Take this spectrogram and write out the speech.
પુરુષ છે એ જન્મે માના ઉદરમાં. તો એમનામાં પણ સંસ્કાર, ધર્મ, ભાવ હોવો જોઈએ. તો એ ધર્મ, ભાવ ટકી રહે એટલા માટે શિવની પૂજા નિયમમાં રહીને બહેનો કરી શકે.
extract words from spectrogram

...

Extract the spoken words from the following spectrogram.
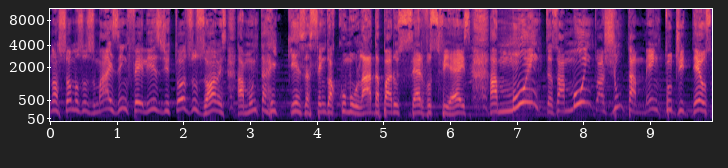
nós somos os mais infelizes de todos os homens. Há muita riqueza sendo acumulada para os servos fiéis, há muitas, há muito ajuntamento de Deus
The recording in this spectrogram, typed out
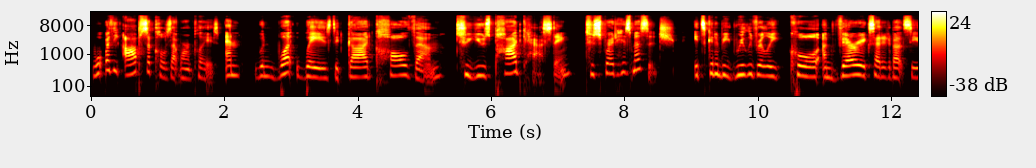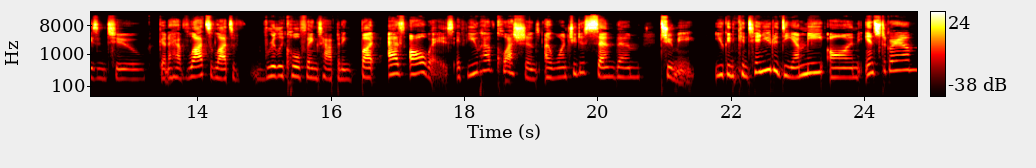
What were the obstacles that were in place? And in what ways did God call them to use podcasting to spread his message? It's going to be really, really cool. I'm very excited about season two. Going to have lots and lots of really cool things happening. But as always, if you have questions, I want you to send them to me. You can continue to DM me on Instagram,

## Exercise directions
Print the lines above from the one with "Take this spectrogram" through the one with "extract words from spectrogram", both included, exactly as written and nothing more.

## Solution for this exercise
Take this spectrogram and write out the speech.
પુરુષ છે એ જન્મે માના ઉદરમાં. તો એમનામાં પણ સંસ્કાર, ધર્મ, ભાવ હોવો જોઈએ. તો એ ધર્મ, ભાવ ટકી રહે એટલા માટે શિવની પૂજા નિયમમાં રહીને બહેનો કરી શકે.
extract words from spectrogram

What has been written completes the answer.